Mayor Jim Kenney’s policy of prohibiting large permitted events like the Mummers Parade while allowing spontaneous protests over the police killing of George Floyd in Minneapolis is “plainly unconstitutional,” U.S. Attorney William M. McSwain told the city administration Wednesday.
“The subtext, of course, is clear: the city has seen a surge of protests inspired by the killing of George Floyd and does not want to be perceived as prohibiting those gatherings, regardless of any possible public health consequences, but has decided to prohibit other forms of protected speech,” McSwain wrote in a letter to City Solicitor Marcel Pratt. “The First Amendment, however, does not allow the city to pick and choose like that.”
Attempting to slow the spread of the coronavirus, Kenney last week announced that the city will not issue permits for large events through Feb. 28, 2021. That effectively cancels traditions like the Thanksgiving Day Parade and the Puerto Rican Day Parade, and prohibits city-sanctioned block parties. Kenney, however, said the city will not prevent spontaneous protests because they are considered protected speech under the First Amendment.
McSwain, an appointee of President Donald Trump and the top federal prosecutor for the Philadelphia region, said that doesn’t pass legal muster, arguing that cultural parades may also be considered protected speech.

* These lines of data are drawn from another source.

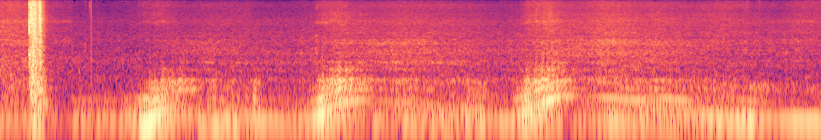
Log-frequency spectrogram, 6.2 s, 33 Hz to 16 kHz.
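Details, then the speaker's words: 1997 BMW 540i six-speed V8, about 150,000 miles, new spark plugs and ignition boots: three quick throttle blips rise cleanly and fall back to a steady, smooth idle with no misses or knocks; owner says it sounds great. "everything runs I'm not worried it sounds great"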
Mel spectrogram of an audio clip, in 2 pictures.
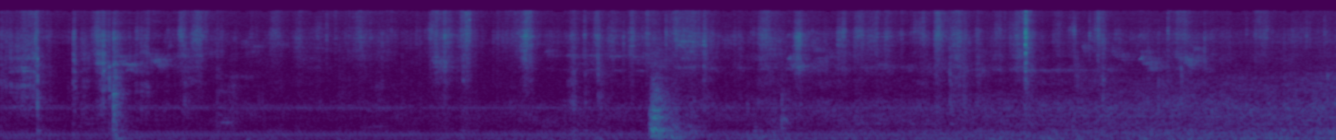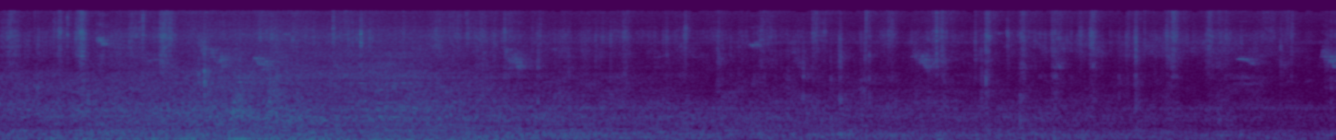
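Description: Quiet handling sounds of hands wrapping floral tape around a wire flower stem, with small scattered clicks and one sharp knock about five seconds in. A low rumble swells through the middle and fades again.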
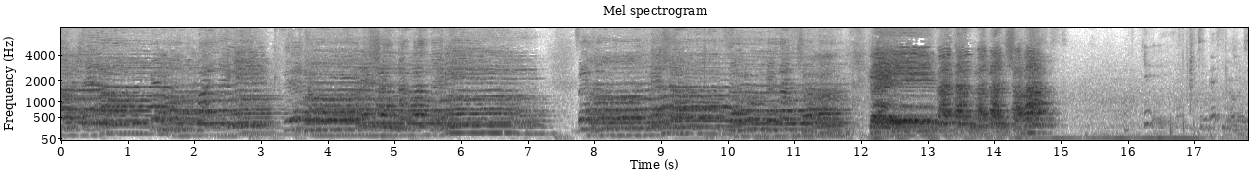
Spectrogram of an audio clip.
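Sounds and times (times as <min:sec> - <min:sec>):
voices singing tutti: 0:00.0 - 0:15.2.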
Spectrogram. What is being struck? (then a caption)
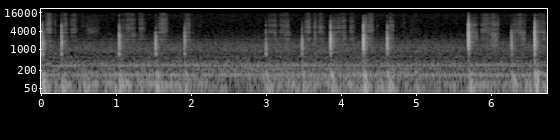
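Chalk stick on a wood-framed chalkboard. A white chalk stick writes on a large, flat chalkboard set in a wooden frame. There are 13 short, bright, scratchy chalk strokes, each sharp and brief, spread over a steady low hum. The overall level is quiet.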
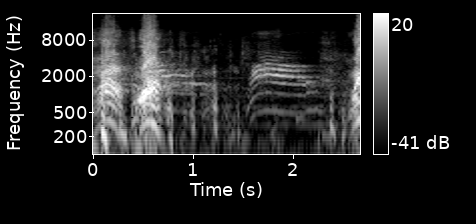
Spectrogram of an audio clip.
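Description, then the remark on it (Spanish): A cat meows repeatedly and loudly, several drawn-out, wavering cries in quick succession, with one long sustained yowl in the middle. “Al gato este parece que lo. Lo echaron de la sala.”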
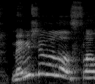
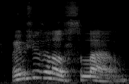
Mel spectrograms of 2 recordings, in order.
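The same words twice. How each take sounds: First: High, loud restatement; emphatic correction. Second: Said in the usual way. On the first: Real, not acted. Storyteller lands on a politer word, high and emphatic. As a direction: raise the pitch and volume as if landing on the right word. Repeats replacement line after "That's it.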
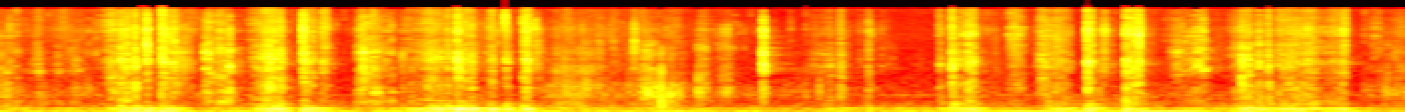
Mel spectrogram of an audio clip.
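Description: A solid, dry white soap bar is held in the hand and cut into flakes with a segmented metal utility blade. The blade makes a rapid series of crisp, bright scraping and crunching cuts over a steady low rumble, and each cut stops almost at once with no ring.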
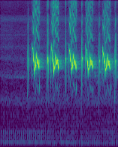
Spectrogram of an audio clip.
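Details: Sooty-headed bulbul in energetic 'gacor' singing, used as a lure for trapping: after a short quiet start, bright, wavering whistled phrases repeat about every third of a second, five phrases in a quick run over a faint low hum.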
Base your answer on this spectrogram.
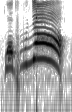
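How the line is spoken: Loud shout. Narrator (Chinese): 小梅 大声喊道

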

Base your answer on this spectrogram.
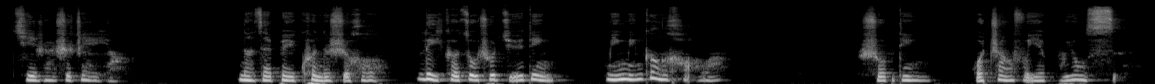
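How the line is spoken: Quiet repeating. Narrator (Chinese): 红子小声的重复着

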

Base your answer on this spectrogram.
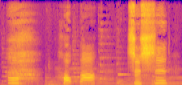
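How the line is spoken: Calm resigned sigh. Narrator (Chinese): 小猪 他冷静下来，叹了一口气说

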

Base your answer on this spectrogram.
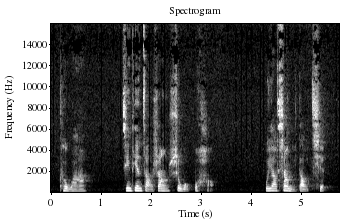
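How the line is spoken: Soft-spoken. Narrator (Chinese): 轻声对可娃说

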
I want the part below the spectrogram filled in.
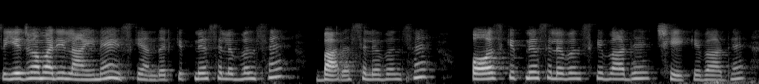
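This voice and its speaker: A woman's voice: high voice, steady tone. A woman English teacher giving an online exam-prep lecture. She mixes Hindi and English and explains by asking questions and then answering them herself. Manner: reads poetry slowly and deliberately. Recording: dull lo-fi online class audio.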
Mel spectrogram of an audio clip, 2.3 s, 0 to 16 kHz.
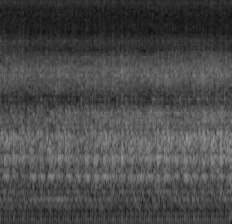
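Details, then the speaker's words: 1997 Acura Integra B18B1 automatic at idle: loud rapid diesel-like clatter throughout; suspected rod knock plus blown head gasket, with oil coming up, antifreeze smell and steam. "as you can hear there's something terribly wrong with this car and it's more than just the head gas"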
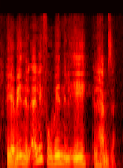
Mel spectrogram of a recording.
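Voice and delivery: ordinary delivery

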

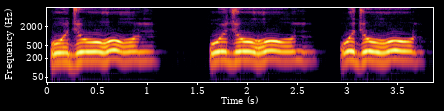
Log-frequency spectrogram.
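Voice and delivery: وجوههم said as wujum, both ه lost; demo of the error. Shown as a demonstration. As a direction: show the wrong, swallowed version of وجوههم. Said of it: "فين الهائين؟". (وجوههم بدون الهاءين)

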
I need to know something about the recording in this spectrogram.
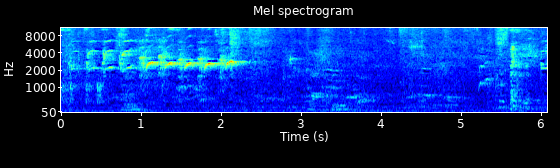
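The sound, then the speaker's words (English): An Indian myna bird, which mimics other birds' songs, sings a quick run of bright, repeated whistling chirps for a couple of seconds over a steady outdoor background hum with a few softer calls later. “Well, this is the Indian minor bird singing his, he sings all everybody's song.”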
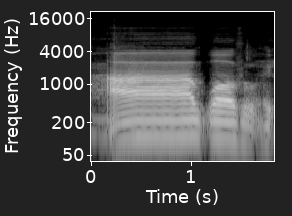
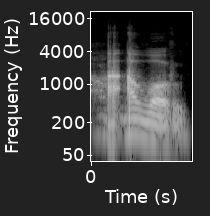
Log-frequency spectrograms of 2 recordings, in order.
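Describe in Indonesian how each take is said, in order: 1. Di awal menyatu menjadi satu vokal panjang. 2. Di awal terdengar dua hamzah. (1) "Kemudian diidgham kan jadi apa?" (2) "hamzah satu miliknya Allah, kemudian hamzah istifham"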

Some of those events regularly include overtly political speech and criticism of public officials, which the First Amendment was designed to protect. The Mummers Parade, for instance, includes performances parodying local politicians.
Kenney spokesperson Mike Dunn said the administration “values and respects the First Amendment and the resulting rights and protections to our residents,” and said it will offer a fuller response to McSwain’s letter in the near future.
“The city is continuing to balance these rights and the significant health risks posed by the pandemic,” Dunn said in a statement. “We are trying to save lives, and we are confident that this approach protects the residents of this city from a surge in COVID-19 while safeguarding the constitutional right to free speech.”
Dunn added that city officials “sincerely hope that his letter is not an attempt by the Trump administration to discourage peaceful protests in Philadelphia.”
The Kenney administration’s policy differentiates between “a spontaneously planned event in response to a recent occurrence” and long-planned gatherings like parades, music festivals, the Broad Street Run, and the Philadelphia Marathon. By extending the moratorium through February, Kenney made Philadelphia’s ban on large events one of the longest in the country.
After the announcement, business owners said they feared it would further slow the city’s economic recovery. Public health officials, however, have said prohibiting large events is key to controlling the spread of the virus, which as of Wednesday had infected at least 28,874 Philadelphians and killed 1,673.
In Philadelphia, history is on their side. The 1918 Spanish flu pandemic struck Philadelphia harder than any other U.S. city in part because of the Philadelphia Liberty Loans Parade, which promoted bonds to support the Allied effort in World War I and drew about 200,000 attendees.
McSwain wrote that the issue could be resolved “amicably” if Kenney changed his policy to allow the large permitted events he has prohibited. The letter obtained by The Inquirer does not say what McSwain may do if the mayor does not change the city’s approach to large events. If McSwain wanted to press the matter further, the federal government could sue the city in an attempt to have a judge declare the policy unconstitutional.